I don't take commissions over the summer so I that I can recharge the creative juices. It gives me chance to fulfill the wishes of my very favorite client of all. Here's a fun little ruffled halter top in blue striped seersucker with a tie made from a scrap of Liberty of London. Perfect for a sticky summer park day.

I am also spending the summer making lots of plans for the holiday season, so stay tuned! 

"Mom, are the pictures good yet? I want to play with my boys."

Monday, June 30, 2014

Tessa's Heirloom Communion Dress

After many hours of careful labor, Tessa's family heirloom was completely transformed. Instead of the neck ruff, she has a classic Peter Pan collar in silk satin. The sleeves were shortened and simplified.

The scratchy yellow lining was replaced with soft cotton lawn. The delicate original fabric was given much needed support with an underlining of cotton poplin. These three cotton layers give the skirt a gentle fullness that is still comfortable to wear.

A delicate bias tube with tiny bow at the waist ties the new satin collar and hem together. I really love how the satin brings out the embroidery. The original lace was heavy and coarse. It overpowered the fine detail. With the satin adjacent, the embroidery seems to shine like silk.
Still, I couldn't bear to completely separate the original pieces of the dress, so I attached the original lace to the skirt underlining.

 There wasn't another dress like this at Tessa's First Communion and she wouldn't have it any other way! Her mother and grandmother were equally pleased with the results. I was grateful for the opportunity to save a treasured heirloom.

 Maybe one day they'll bring it back for me to turn it into a Christening gown.
Photography courtesy of George Aubrey Photography

Sunday, June 29, 2014

an heirloom Communion dress
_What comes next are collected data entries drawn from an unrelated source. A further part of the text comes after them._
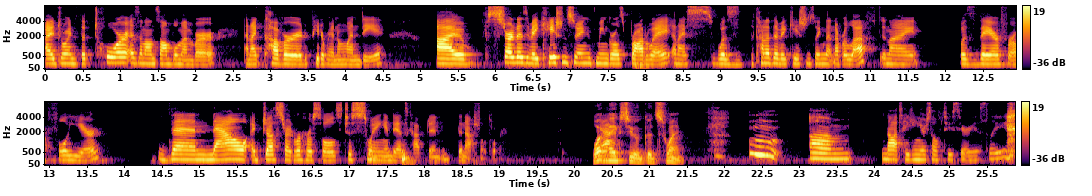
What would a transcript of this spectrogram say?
I joined the tour as an ensemble member and I covered Peter Pan and Wendy. I started as a vacation swing with Mean Girls Broadway, and I was kind of the vacation swing that never left, and I was there for a full year. Then now I just started rehearsals to swing and dance captain the national tour. What Yeah. makes you a good swing? Um, not taking yourself too seriously.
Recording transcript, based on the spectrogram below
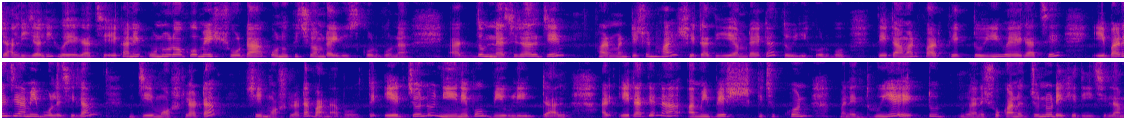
জালি জালি হয়ে গেছে। এখানে কোনো রকমের সোডা কোনো কিছু আমরা ইউজ করব না। একদম ন্যাচারাল যে ফার্মেন্টেশন হয়, সেটা দিয়ে আমরা এটা তৈরি করব। তো এটা আমার পারফেক্ট তৈরি হয়ে গেছে। এবারে যে আমি বলেছিলাম যে মশলাটা সেই মশলাটা বানাবো। তো এর জন্য নিয়ে নেব বিউলির ডাল। আর এটাকে না আমি বেশ কিছুক্ষণ মানে ধুয়ে একটু মানে শুকানোর জন্য রেখে দিয়েছিলাম।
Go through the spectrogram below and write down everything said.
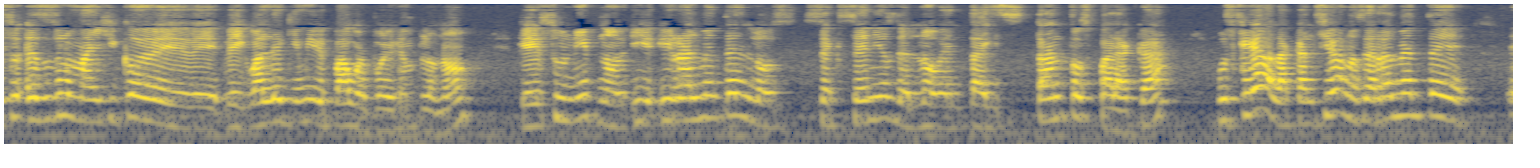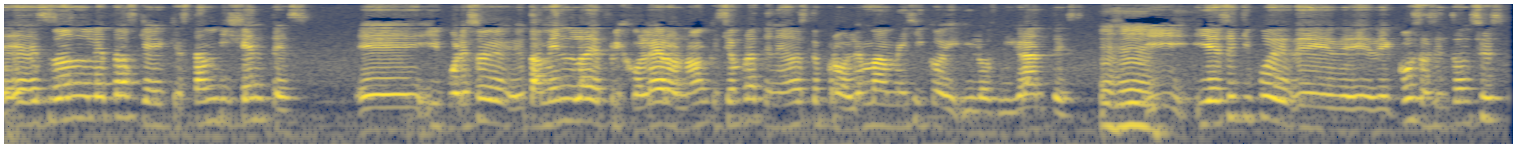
eso, eso es lo mágico de, de, de igual de Gimme the Power, por ejemplo, ¿no? que es un himno. Y, y, realmente en los sexenios del noventa y tantos para acá, pues queda la canción, o sea, realmente eh, son letras que, que están vigentes. Eh, y por eso eh, también la de Frijolero, ¿no? Que siempre ha tenido este problema México y, y los migrantes. Uh -huh. y, y, ese tipo de, de, de cosas. Entonces,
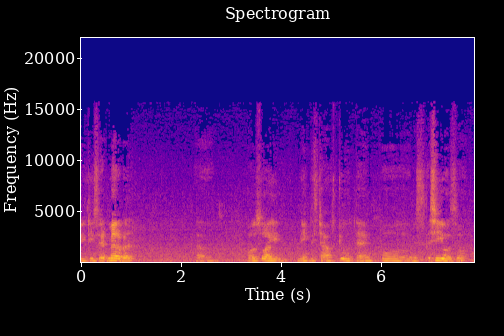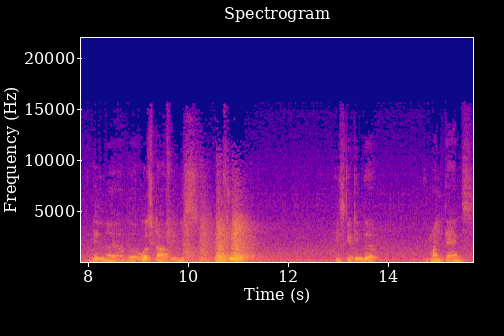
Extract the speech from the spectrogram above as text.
it is admirable. Also, I make this chance to thank for Miss she also. Then uh, the whole staff in this institute is getting the my thanks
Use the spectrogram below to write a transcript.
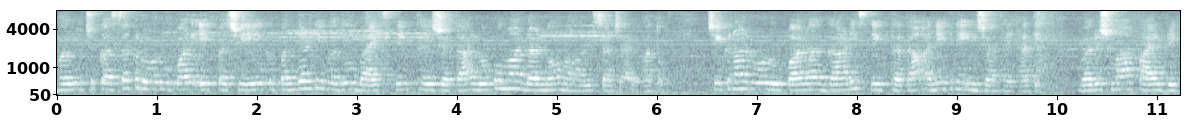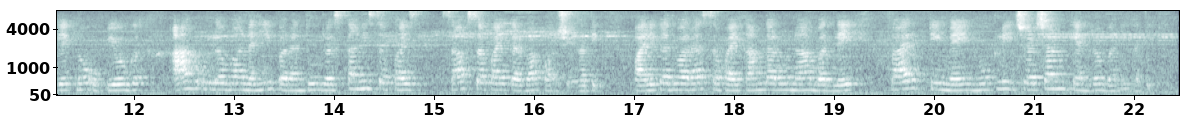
ભરૂચ કસક રોડ ઉપર એક પછી એક પંદરથી વધુ બાઇક સ્લીપ થઈ જતા લોકોમાં ડરનો માહોલ સર્જાયો હતો. ચીકણા રોડ ઉપર ગાડી સ્લીપ થતાં અનેકને ઈજા થઈ હતી. ભરૂચમાં ફાયર બ્રિગેડનો ઉપયોગ આગ ઉલવવા નહીં, પરંતુ રસ્તાની સફાઈ સાફ સફાઈ કરવા પહોંચી હતી. પાલિકા દ્વારા સફાઈ કામદારોના બદલે ફાયર ટીમે મોકલી ચર્ચાનું કેન્દ્ર બની હતી.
Tessa came to me with her mother's dress from the early 1970's. It had been sewn by Tessa's great-grandmother, who was a professional seamstress. Tessa's mother remembers accompanying her grandmother to 4th Street to select the fabric. Tessa is an old soul and it was important to her to wear her mother's dress. But, like many of today's children, she had very particular ideas. She didn't like the collar, it bothered her. She preferred a Peter Pan collar. And she hated the long sleeves - too puffy! Plus, the dress was quite a few inches too short and the acetate lining had yellowed with time, making the dress appear a little Miss Havisham.

I took on the project of re-working the dress with excitement and a little trepidation. This was a family heirloom with great sentimental meaning. There was no additional fabric to work with and no room for mistakes! I washed the dress and removed some minor stains and then I spent a lot of time inspecting every construction detail and making a plan for how to alter it. Finally, I had to admit the only way forward was to dismantle the entire dress. It's rather like renovating an old house - you don't entirely know what you're going to find when you start taking things apart. The delicate fabric required great care.
Once I had it apart and the pieces pressed flat, I could start to plan the design. I wanted to retain all that I could of Tessa's great-grandmother's fine workmanship, but fulfill Tessa's wishes and bring the dress into the 21st century. The biggest challenge was adding length in a cohesive way. Finally one night I had this idea:
If I cut off the original lace hem, the satin Tessa chose for the new collar could also form a wide band at the skirt hem, allowing as much extra length as we wanted  In trying to save as much original detail as I could, I hadn't considered cutting off the lace. But in fact, the embroidery looked much nicer next to the satin, which was a perfect match. A delicate waist detail with a tiny bow in the same satin provided cohesion. Again, it's like an old house: to properly patch a very old wooden floor, you "feather in" the new pieces so it blends together. I pitched several ideas to my little client, but this is the one we all liked best.
Stay tuned for the final pictures!